The U.S. House of Representatives has moved the creation of a delayed Fannin County reservoir one step closer construction.
An amendment to the Water Resources Development Act of 2016 would allow a group of North Texas municipalities to move forward on the project.
The proposed Lower Bois d’Arc Creek Reservoir is a year behind schedule as the Environmental Protection Agency reviews its impact.
Rep. Sam Johnson, who introduced the amendment, said the proposed lake in eastern Fannin County was needed to meet population growth in Collin County and other parts of the Dallas-Fort Worth Metroplex.
“This goes beyond water rationing for lawns. This is about water as part of our normal, daily routine,” he said in a late September statement.
The amendment was sponsored by representatives Johnson, Eddie Bernice, Pete Sessions, and John Ratcliffe, representing districts in the Dallas area and Northeast Texas.
The bill would require that the Environmental Protection Agency issue a final permit for the reservoir no later than September 2017. That would be a year earlier than had been anticipated.
Tom Kula, executive director of the North Texas Municipal Water District, the agency building the lake, called its construction “essential.”
“We must start construction of the Lower Bois d’Arc Creek Reservoir as soon as possible to avoid the risk of water shortages,” Kula said.
The water district serves 1.6 million people to the north and east of Dallas, which together form one of the fastest-growing areas in the U.S.
Without the lake, the district expects a water deficit to hit those areas starting in 2021.
In early September, the Environmental Protection Agency said it was committed to the project and to improving the permitting process.
Opponents of the project object to the planned destruction of thousands of acres of privately owned farmland and millions of trees. So far, the district has purchased about 86 percent of the land required to build the reservoir.
Federal mitigation requirements would require the purchase and preservation of land elsewhere similar to the land that would be submerged by the lake in order to offset the environmental effects.

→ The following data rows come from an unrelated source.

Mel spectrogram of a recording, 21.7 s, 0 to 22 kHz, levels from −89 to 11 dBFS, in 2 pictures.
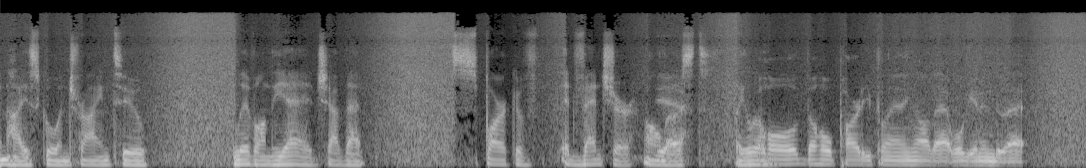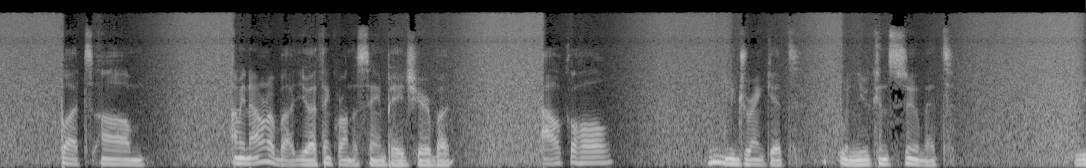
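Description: Gain pumping runs through the whole speech clip. The room noise sits about 30 dB below the speech. The level swings by roughly 25 dB. The likely cause is input gain set far too high, with a fast limiter clamping down.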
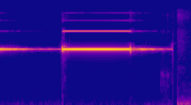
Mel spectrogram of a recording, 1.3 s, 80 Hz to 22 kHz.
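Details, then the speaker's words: 120 V hardwired smoke detector, triggered manually, with the interconnect wire being removed so it acts independently: one loud piercing high-pitched tone about a second long, then silence. Alarm sounding normally. "when I set off the alarm you'll hear that simultaneously the alarm of the smoke detector downstairs will start to alert and sound as well"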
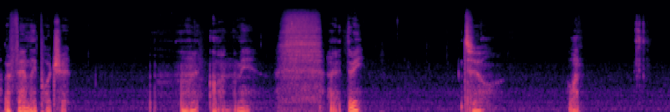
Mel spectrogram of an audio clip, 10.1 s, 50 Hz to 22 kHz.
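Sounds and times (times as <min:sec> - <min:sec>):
man counting softly: 0:00.0 - 0:01.1, 0:02.6 - 0:03.9, 0:04.8 - 0:05.6, 0:06.9 - 0:07.6, 0:08.5 - 0:08.8.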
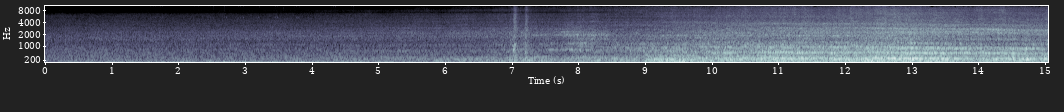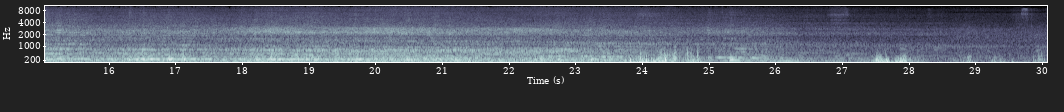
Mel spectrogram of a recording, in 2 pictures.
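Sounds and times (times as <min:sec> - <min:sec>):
train wheels rumbling on rails: 0:06.5 - 0:30.0.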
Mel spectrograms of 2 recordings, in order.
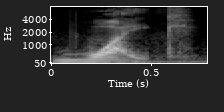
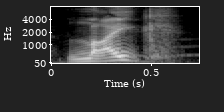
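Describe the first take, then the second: First: The word begins with a W sound. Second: The word begins with a clear L sound. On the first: The speaker calls it wrong. "you don't change it to wike" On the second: The speaker calls it right. "if a word begins with an L, don't change that"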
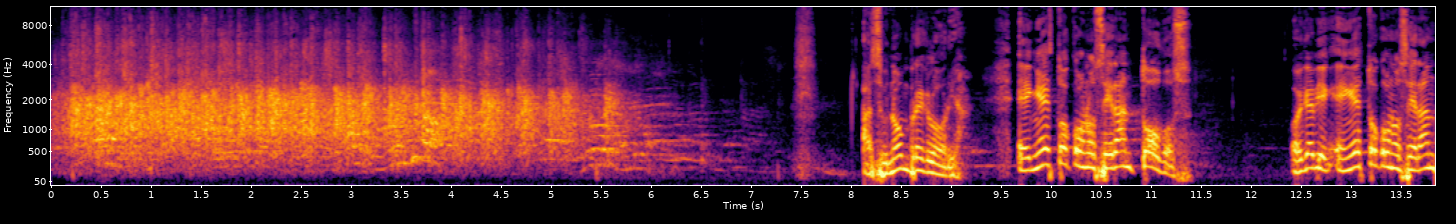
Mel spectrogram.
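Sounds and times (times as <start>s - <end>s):
audience applauding: 0.0s - 6.6s
speech: 8.2s - 11.5s, 12.4s - 13.8s.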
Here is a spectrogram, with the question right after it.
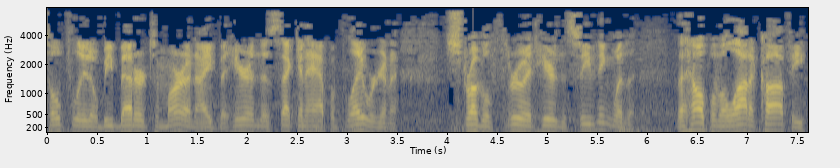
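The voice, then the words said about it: Strained, unwell voice. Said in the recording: “I apologize for my voice. ... keep something warm on my throat”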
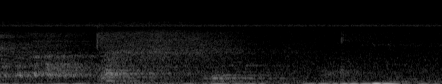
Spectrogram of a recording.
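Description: A badminton racket strikes a shuttlecock in an echoing hall.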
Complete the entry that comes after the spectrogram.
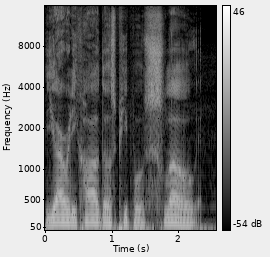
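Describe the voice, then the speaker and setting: On a very clean recording with a silent background, a man speaks fairly slowly in a dark, mellow tone with ordinary pitch variation. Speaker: online commentator. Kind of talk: casual commentary monologue.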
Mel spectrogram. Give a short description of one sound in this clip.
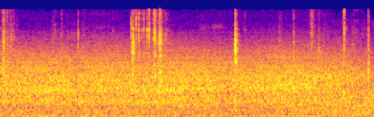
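A small model wagon clicks down onto a hard surface.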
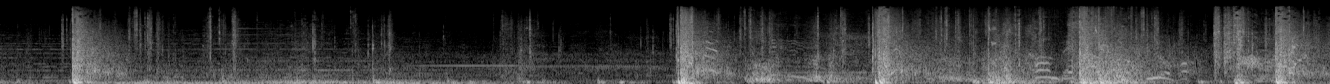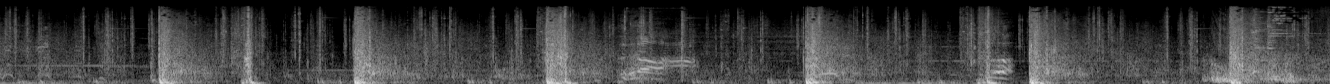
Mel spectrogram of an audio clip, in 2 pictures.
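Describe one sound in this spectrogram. Heavy weapon blows land with sharp, repeated thuds.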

Fannin County’s commissioners court is expected to approve the first step in zoning the lake at a meeting on Oct. 18 in Bonham.